First the NYPD took to Twitter to polish its image, now it's blogging.
The NYPD has started a new website to better communicate with New Yorkers, and experts say it will be valuable tool in light of recent high-profile accusations of misbehavior and brutality. The department launched NYPDnews.com Wednesday, a blog filled with positive stories about the police, including tales of heroism and reports on officers going the extra mile to help the city. The blog also lists advisories about wanted criminals.
William Ward, a professor of social media at Syracuse University, said the site is good move to improve the NYPD's relations with New Yorkers.
"It's an opportunity for them to be more open and transparent," he said. "If they can build that ongoing trust they will have an audience that supports them."
The blog is the latest in a series of steps taken by the NYPD to boost its social media presence this year.
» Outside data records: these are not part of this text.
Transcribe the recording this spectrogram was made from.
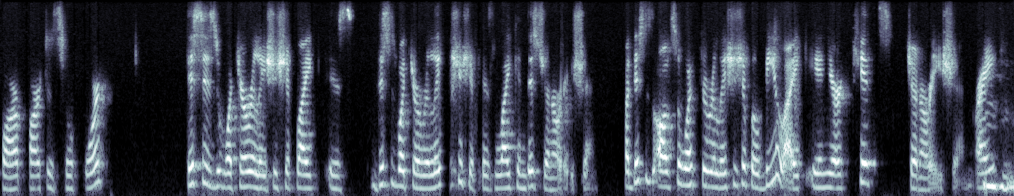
far apart and so forth. This is what your relationship like is this is what your relationship is like in this generation. But this is also what the relationship will be like in your kids generation right? Mm-hmm.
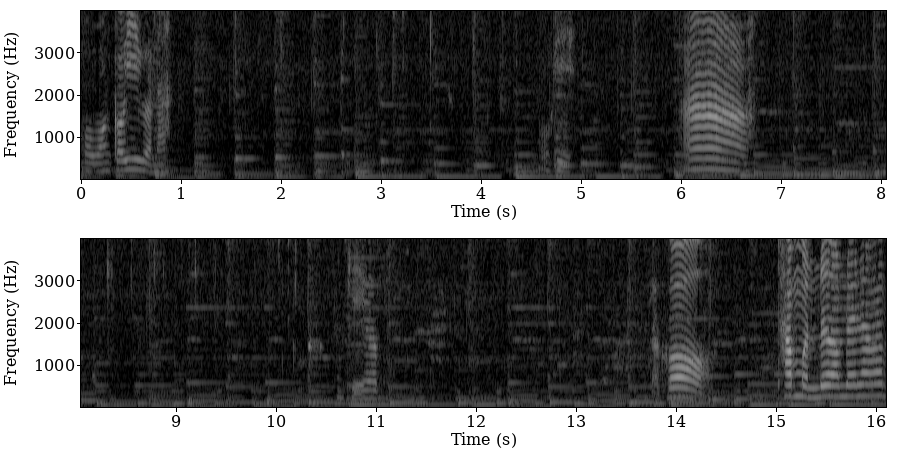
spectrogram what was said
ขอวางเก้าอี้ก่อนนะ โอเค อ่า เคครับ แล้วก็ทำเหมือนเดิมเลยนะครับ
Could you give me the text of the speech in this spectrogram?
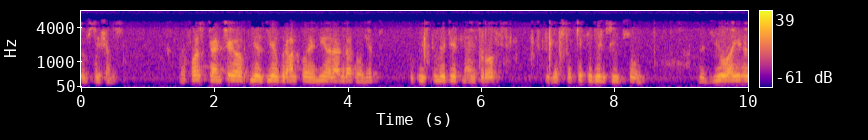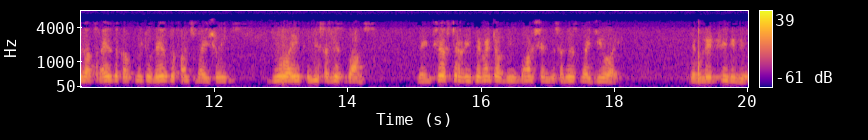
substations. The first tranche of PSDF grant for NER Agra project, rupees 2889 crores, is expected to be received soon the GOI has authorized the company to raise the funds by issuing GOI fully serviced bonds. The interest and repayment of these bonds shall be serviced by GOI. Regulatory review.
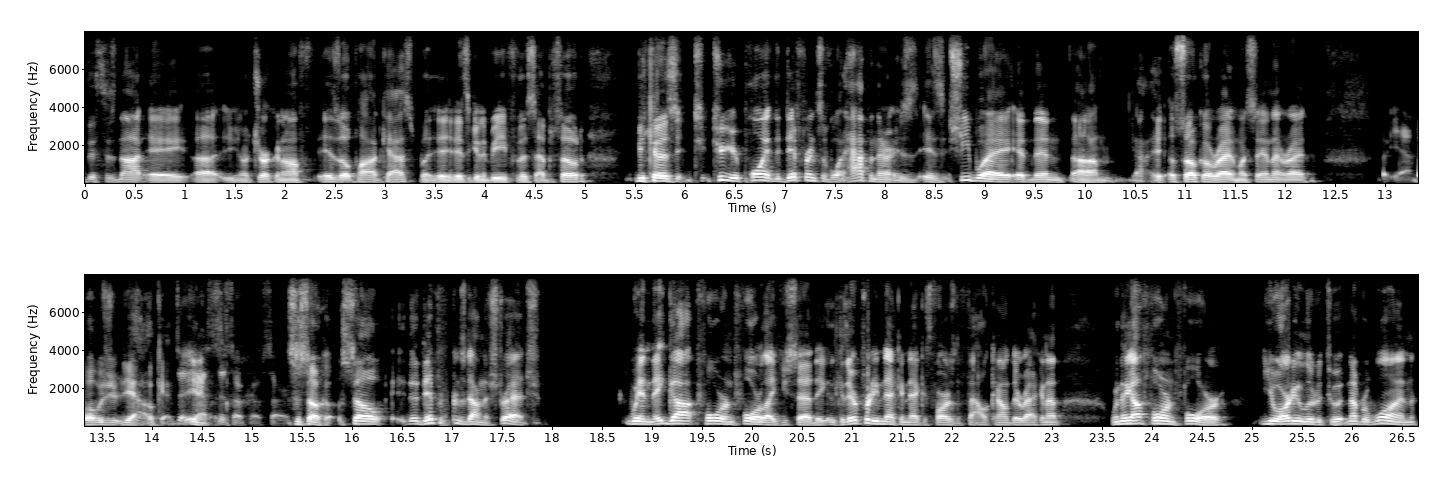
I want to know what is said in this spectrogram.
this is not a uh, you know jerking off Izzo podcast, but it is going to be for this episode because t- to your point, the difference of what happened there is is Tshiebwe and then um Osoko, right? Am I saying that right? But yeah. What was your? Yeah. Okay. Yeah, Sissoko. Sorry. Sissoko. So the difference down the stretch when they got four and four, like you said, because they, they, were pretty neck and neck as far as the foul count they're racking up. when they got four and four, you already alluded to it. Number one,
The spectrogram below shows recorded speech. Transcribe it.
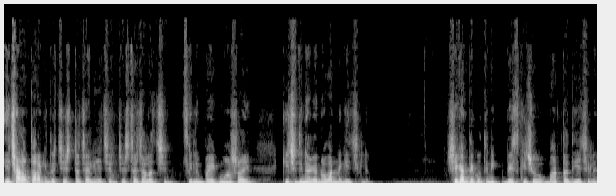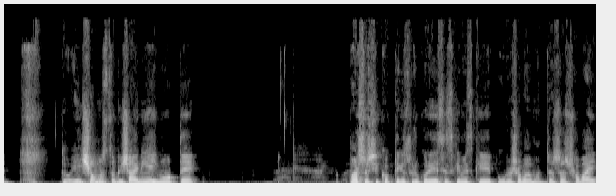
এছাড়াও তারা কিন্তু চেষ্টা চালিয়েছেন, চেষ্টা চালাচ্ছেন। সেলিম পাইক মহাশয় কিছুদিন আগে নবান্নে গিয়েছিলেন। সেখান থেকেও তিনি বেশ কিছু বার্তা দিয়েছিলেন। তো এই সমস্ত বিষয় নিয়ে এই মুহূর্তে পার্শ্ব শিক্ষক থেকে শুরু করে এস এস কেমএসকে পৌরসভা, মাদ্রাসা, সবাই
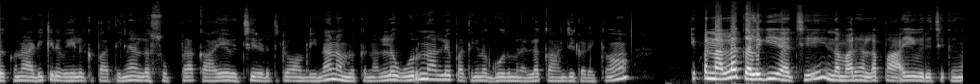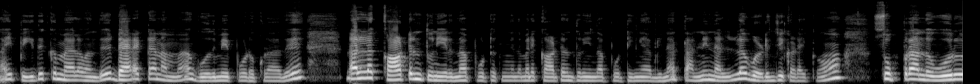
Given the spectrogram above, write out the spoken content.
வைக்கணும். அடிக்கிற வெயிலுக்கு பார்த்திங்கன்னா நல்லா சூப்பராக காய வச்சு எடுத்துட்டோம் அப்படின்னா நம்மளுக்கு நல்ல ஒரு நாள்லேயே பார்த்திங்கன்னா கோதுமை நல்லா காஞ்சி கிடைக்கும். இப்போ நல்லா கழுகியாச்சு. இந்த மாதிரி நல்லா பாய விரிச்சுக்குங்க. இப்போ இதுக்கு மேலே வந்து டைரெக்டாக நம்ம கோதுமை போடக்கூடாது. நல்ல காட்டன் துணி இருந்தால் போட்டுக்கோங்க. இந்த மாதிரி காட்டன் துணி இருந்தால் போட்டிங்க அப்படின்னா தண்ணி நல்லா வடிஞ்சு கிடைக்கும். சூப்பராக அந்த ஒரு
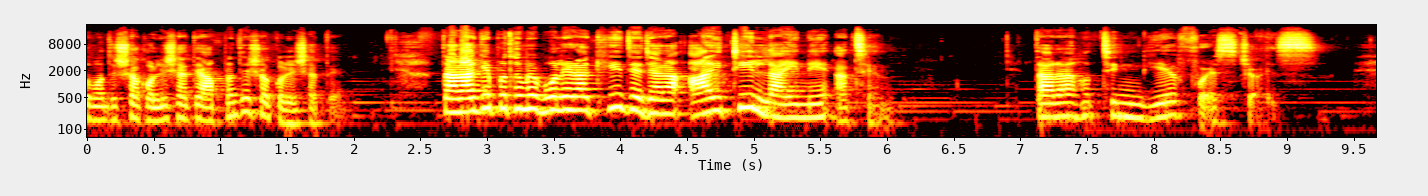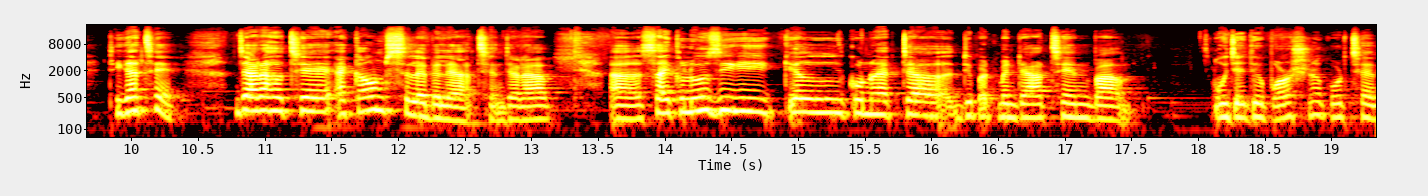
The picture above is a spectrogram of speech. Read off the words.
তোমাদের সকলের সাথে, আপনাদের সকলের সাথে। তার আগে প্রথমে বলে রাখি যে যারা আইটি লাইনে আছেন, তারা হচ্ছেন গিয়ে ফার্স্ট চয়েস ঠিক আছে? যারা হচ্ছে অ্যাকাউন্টস লেভেলে আছেন, যারা সাইকোলজিক্যাল কোনো একটা ডিপার্টমেন্টে আছেন বা ওই জাতীয় পড়াশোনা করছেন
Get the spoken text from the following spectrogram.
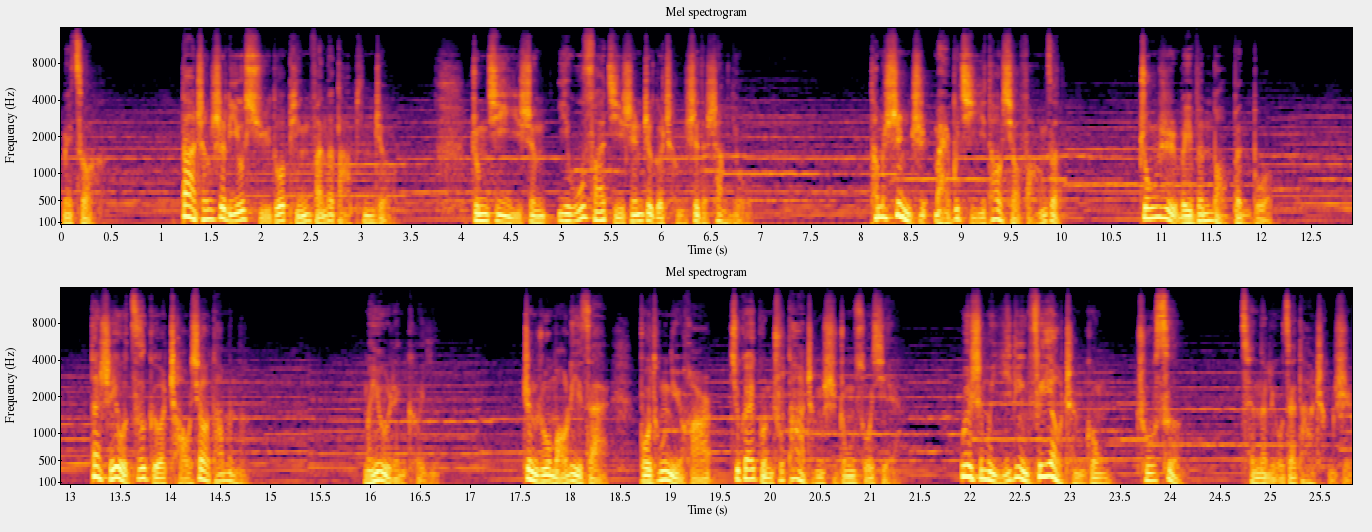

Police Commissioner Bill Bratton and precinct heads set up accounts on Twitter this year and the NYPD has been active in communicating with the public online.
Although the officers have had hundreds of followers, there have been some missteps like the #myNYPD campaign in April where New Yorkers used the hashtag to publish photos and videos of alleged police misconduct instead of good deeds.
John DeCarlo, an associate professor at John Jay College of Criminal Justice, said the timing of the blog was crucial since the public has a growing distrust of the NYPD and police forces around the country due to mounting reports of alleged officer misconduct. A Quinnipiac University poll in August found that half of New Yorkers approve the way the police do their job, a decline from a 68% rating in March.
Recent videos, including the "chokehold" arrest of Eric Garner, another showing an officer pistol whip a Brooklyn teen and another allegedly showing an officer steal cash from a suspect have gone viral, so the NYPD needed to get on social media to promote the positive work it does, according to DeCarlo.
"Some officers are going to do some wrong things, but the 99.9% of them are doing good things," he said. "I think this is a venue that shows people that there are a lot of cops who do the right thing."
City Councilman Jumaane Williams, who has been critical of the NYPD in the past, said the blog is a step forward in improving community relations but it also needed to be backed up by improved relations offline.
"It's a good thing to have a blog and a Twitter [account], but what are the officers doing? Are they talking to people on the street, are they talking to store owners? Are they getting to know the community?" said Williams (D-Flatbush).
The NYPD said it will take feedback from the public and make improvements to the blog in the future. Cops have been finessing their social media work and some even got a Twitter training session last month at John Jay College.
Ward said he hopes the NYPD makes the most of its new blog.
"I hope it isn't a place that just doesn't push out news releases," Ward said. "They need to make the people of the community and the police officers the heroes and make sure they are open with the public."